Paying the Land is the latest work from acclaimed comics journalist Joe Sacco, who is best known for his works like Palestine and Footnotes in Gaza. In Paying the Land, Sacco turns his eye towards the Dene, who are the people indigenous to the Mackenzie River Valley in the Canadian Northwest. Sacco recounts the the impact that the booming mining and oil industries have had on the lives of the Dene Nation. Sacco then works his way back through other struggles the Dene have faced as they continually weigh the benefits of industrialization with the costs to their way of life.
Sacco structures his graphic novel much the same way you’d expect to see in other visual medium like a documentary film. Sacco illustrates the people he’s interviewing while they recount their story as if they were talking on camera. In between these panels, Sacco has interwoven illustrations of his journey through the area and the history and topics that his subjects discuss in their interviews. The style has a way of establishing a human connection that would be lacking otherwise. It is so much more effective than simply re-telling the history as you’d find in a history book. It’s important to note that Sacco is an outsider here, and there’s always a risk of getting the story wrong when you are writing about a group of people that you are not a part of. But it seems like Sacco did his homework and his purpose was not one of exploitation, but to use his platform and skills to share an important cultural legacy and struggle that might otherwise go unheard.
The history of the Dene is one that will surely be familiar to anyone who has learned about the history of indigenous people across the globe. One distinction between the subjugation of the Dene and Native Americans in the United States is that the method of subjugation in the case of the Dene was mostly bureaucracy instead of violence. Rather than forcefully remove the people from the land, the Canadian government signed treaties stripping the Dene of any ownership claims in return for a pittance. There may have been less bloodshed, but Sacco makes clear that the end result has largely been the same. Paying the Land explores the impact these treaties have had on the Dene and the division that has occurred as members struggle with taking government resources and trying to reclaim their land and identity.
Beyond treaties and bureaucracy, the Canadian government also used several methods in an attempt to “reform” the Dene so that they followed a more Euro-centric culture. Particularly brutal was the practice of kidnapping children from their parents so they could attend state-sponsored schools hundreds of miles from home. The curriculum offered in these residential schools was built on beating the cultural roots out of the children. The government did this in an effort to eradicate the Dene culture and assimilate the indigenous tribes into those that more closely aligned with the government’s idea of Canada. It’s truly harrowing to witness the adults recount the horror stories of abuse at the hands of the state and the church in these “schools”.
The later portion of the graphic novel largely focuses on how the impacts industrialization locally and globally have changed the way of life for the Dene.

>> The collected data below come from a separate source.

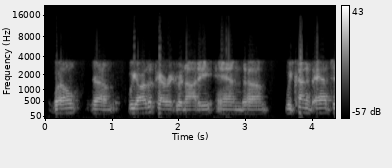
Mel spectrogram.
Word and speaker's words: Peregrinati: I'm going to try to pronounce it Peregrinati. I may or may not have gotten it correctly, but we're grateful to have them. And they're going to tell us about the work they do. They're musicians, amongst other things. How are you all today? – Oh, we're great. You did great on the pronunciation.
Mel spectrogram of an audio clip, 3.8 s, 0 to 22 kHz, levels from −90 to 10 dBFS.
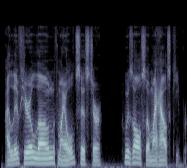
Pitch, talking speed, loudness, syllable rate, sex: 100 Hz, 210 wpm, -19 LUFS, 6.9 syllables/s, male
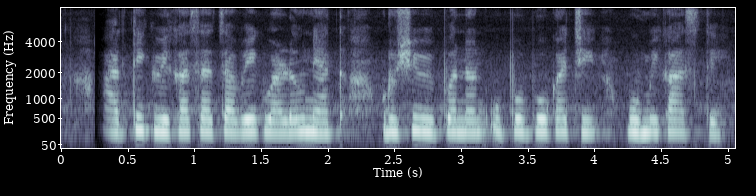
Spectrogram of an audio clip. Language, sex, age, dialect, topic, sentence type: Marathi, female, 25-30, Varhadi, agriculture, statement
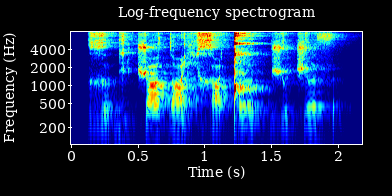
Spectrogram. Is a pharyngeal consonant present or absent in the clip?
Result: absent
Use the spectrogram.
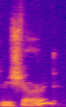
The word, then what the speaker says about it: Richard: I'm gonna say Richard because Andre is French, sounds like a French name, and in French they pronounce Richard as Richard.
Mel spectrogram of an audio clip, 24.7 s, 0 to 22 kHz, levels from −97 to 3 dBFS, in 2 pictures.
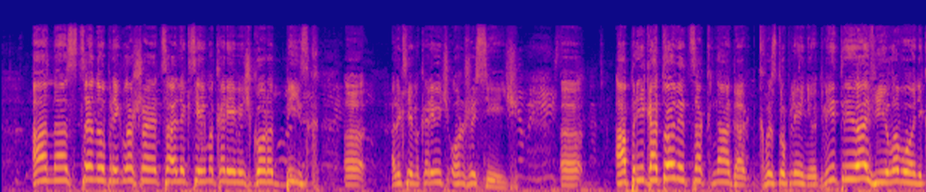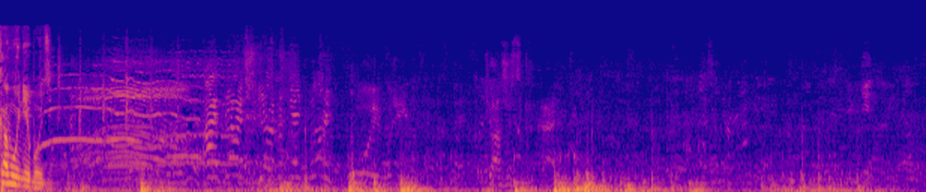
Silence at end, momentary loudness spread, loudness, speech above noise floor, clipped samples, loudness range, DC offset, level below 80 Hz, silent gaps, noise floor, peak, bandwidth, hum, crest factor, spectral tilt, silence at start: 0.85 s; 23 LU; -23 LUFS; 36 dB; under 0.1%; 19 LU; under 0.1%; -40 dBFS; none; -58 dBFS; -2 dBFS; 13 kHz; none; 22 dB; -5.5 dB/octave; 0.45 s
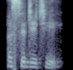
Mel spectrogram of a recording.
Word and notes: acidity: Indian

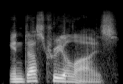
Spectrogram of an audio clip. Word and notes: industrialize: American English

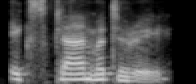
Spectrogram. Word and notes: exclamatory: Indian

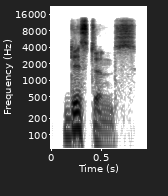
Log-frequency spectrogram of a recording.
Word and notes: distance: British English

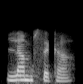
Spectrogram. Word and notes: lumpsucker: Indian

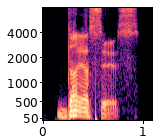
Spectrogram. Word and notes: diocese: British English

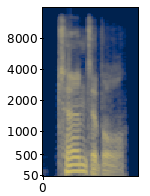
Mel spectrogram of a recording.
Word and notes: turntable: British English

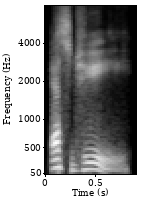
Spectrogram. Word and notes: SG: American English

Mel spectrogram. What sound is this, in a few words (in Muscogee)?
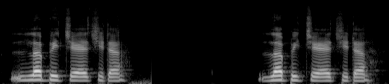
"lvpecicetv", Muscogee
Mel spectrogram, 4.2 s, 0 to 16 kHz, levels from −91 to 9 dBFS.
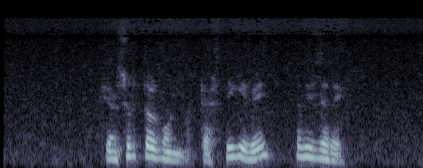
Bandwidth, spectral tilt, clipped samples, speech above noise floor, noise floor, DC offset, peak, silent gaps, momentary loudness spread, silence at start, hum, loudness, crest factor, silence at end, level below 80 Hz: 11.5 kHz; -9.5 dB/octave; under 0.1%; 35 dB; -59 dBFS; under 0.1%; -10 dBFS; none; 9 LU; 1.05 s; none; -26 LUFS; 16 dB; 0.8 s; -56 dBFS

As the Dene accept access to more amenities and luxuries of modern Western culture (snow-mobiles, modern electronics, mass-produced food and alcohol, cell phones, etc…) it has caused some divisions in the community. Some accept these changes as the price to pay for conforming to Western norms, but other members of the tribe feel like the Dene culture and history is being lost. On top of serious local issues like rampant alcoholism, global problems like climate change are rearing their ugly heads, as well. Many among the Dene still depend on the land and water for at least some portion of their diet and income, and global warming is creating environmental changes that could threaten those sources.

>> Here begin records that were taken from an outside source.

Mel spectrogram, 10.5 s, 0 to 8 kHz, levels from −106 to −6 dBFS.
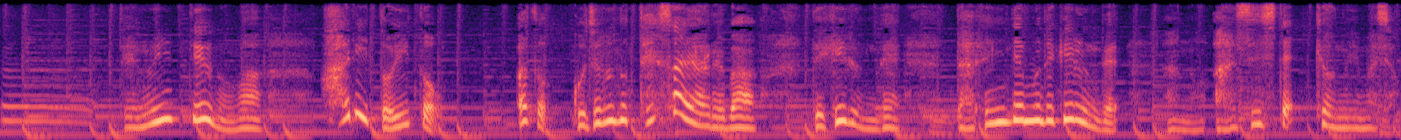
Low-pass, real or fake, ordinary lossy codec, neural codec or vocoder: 7.2 kHz; real; none; none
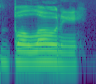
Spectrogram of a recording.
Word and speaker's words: bologna: I mean, seriously, what the It's spelled bologna, yet it's bologoney.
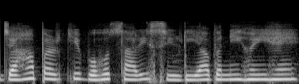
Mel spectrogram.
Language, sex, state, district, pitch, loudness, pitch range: Hindi, female, Madhya Pradesh, Dhar, 230 Hz, -16 LUFS, 220-240 Hz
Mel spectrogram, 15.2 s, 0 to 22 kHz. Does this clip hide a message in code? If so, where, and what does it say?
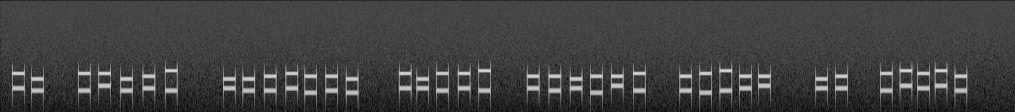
Yes: DTMF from 0.2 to 14.5 s, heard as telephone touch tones, dialled by hand, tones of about 180 ms. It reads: 94 6#48B 7459251 9769B 857206 53B80 78 6D9D5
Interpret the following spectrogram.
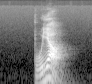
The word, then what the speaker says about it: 不要: 不要 I don't want it. 要 is a fourth tone, so 不 becomes a second tone.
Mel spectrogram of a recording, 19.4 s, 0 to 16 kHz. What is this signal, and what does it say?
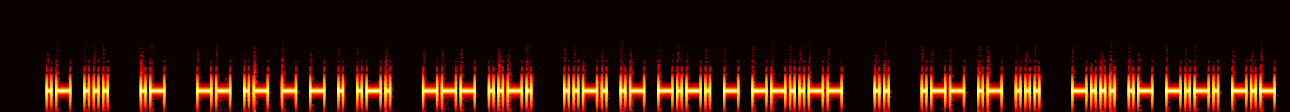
Morse code, heard as a keyed tone, about 17 wpm, 700 Hz. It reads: AS A MATTER OF FACT, I WAS BACK
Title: Sentences from Top 1000 Words - Review Part 4 - 17wpm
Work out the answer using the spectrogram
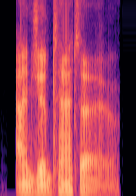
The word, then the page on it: agitato: British English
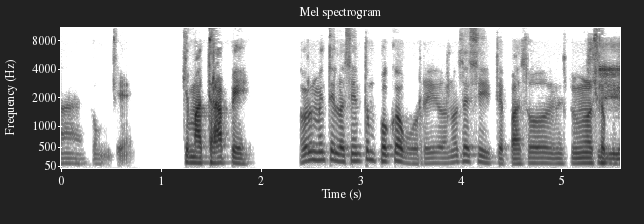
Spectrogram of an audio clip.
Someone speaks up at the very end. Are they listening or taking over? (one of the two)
taking over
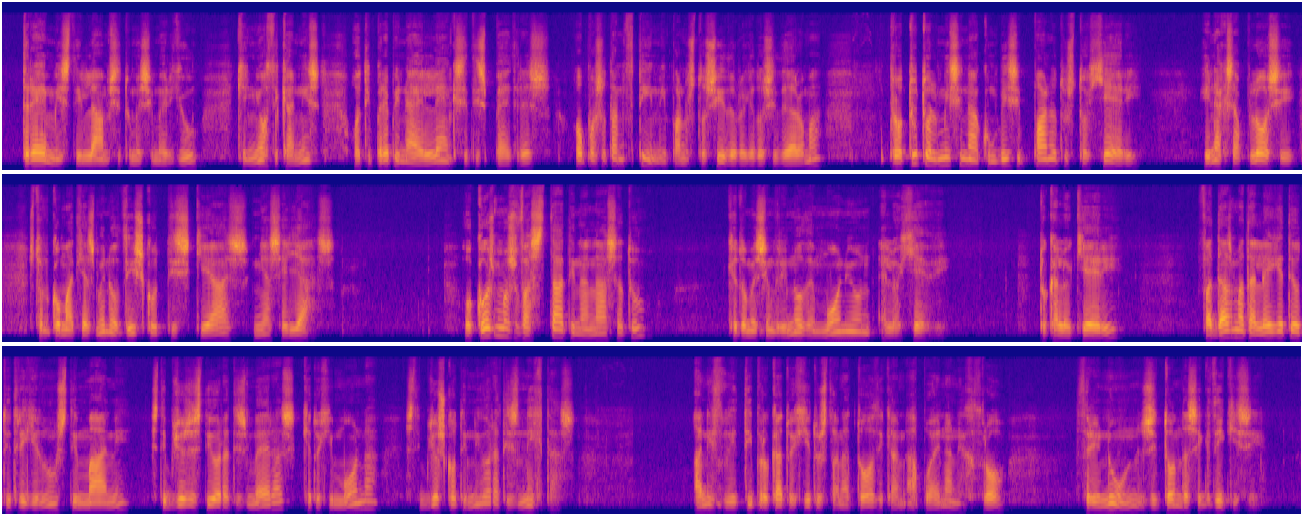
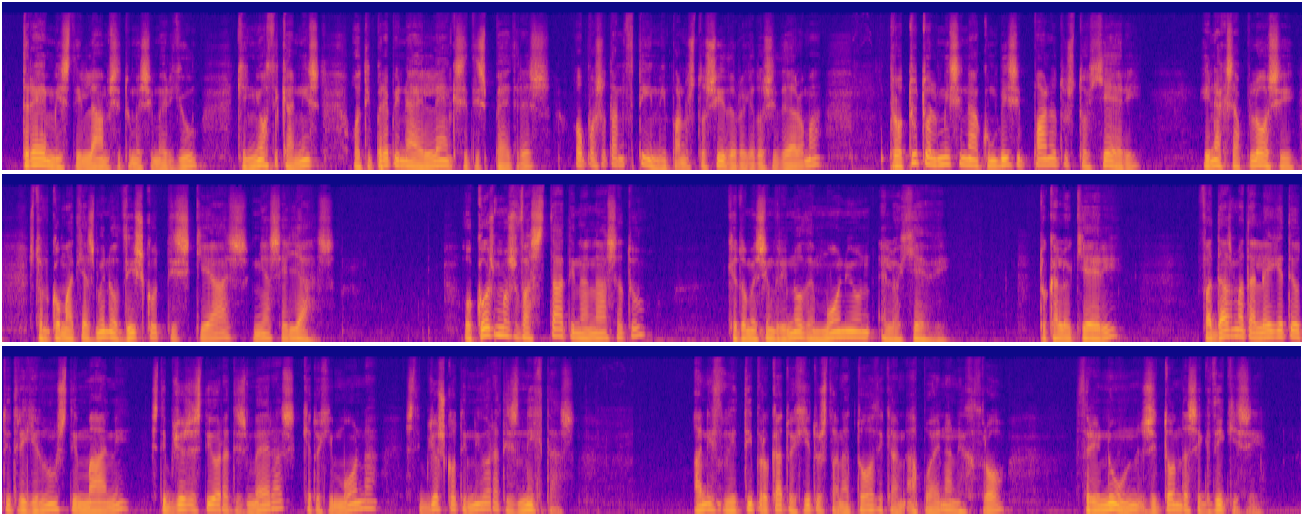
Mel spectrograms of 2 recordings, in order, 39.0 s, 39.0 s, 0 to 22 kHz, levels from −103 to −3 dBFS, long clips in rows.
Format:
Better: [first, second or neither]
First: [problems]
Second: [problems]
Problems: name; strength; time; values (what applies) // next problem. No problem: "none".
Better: second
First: thin; very; fading below 350 Hz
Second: none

What Sacco has crafted in Paying the Land is a centuries-long history of a people that’s told in their own voice. The amount of research, investigation, and interviews done by Sacco surely parallels that of the very best of the investigative journalism field. Sacco’s knack for weaving a compelling narrative from the bits and pieces of Dene history and first-hand accounts from the members of the community work to create an engrossing read. It’s surely one of the better comic book histories I’ve read and is certainly worth your time. Joe Sacco is not an artist that has anything left to prove, yet his dedication to the craft of comics journalism remains as strong as ever.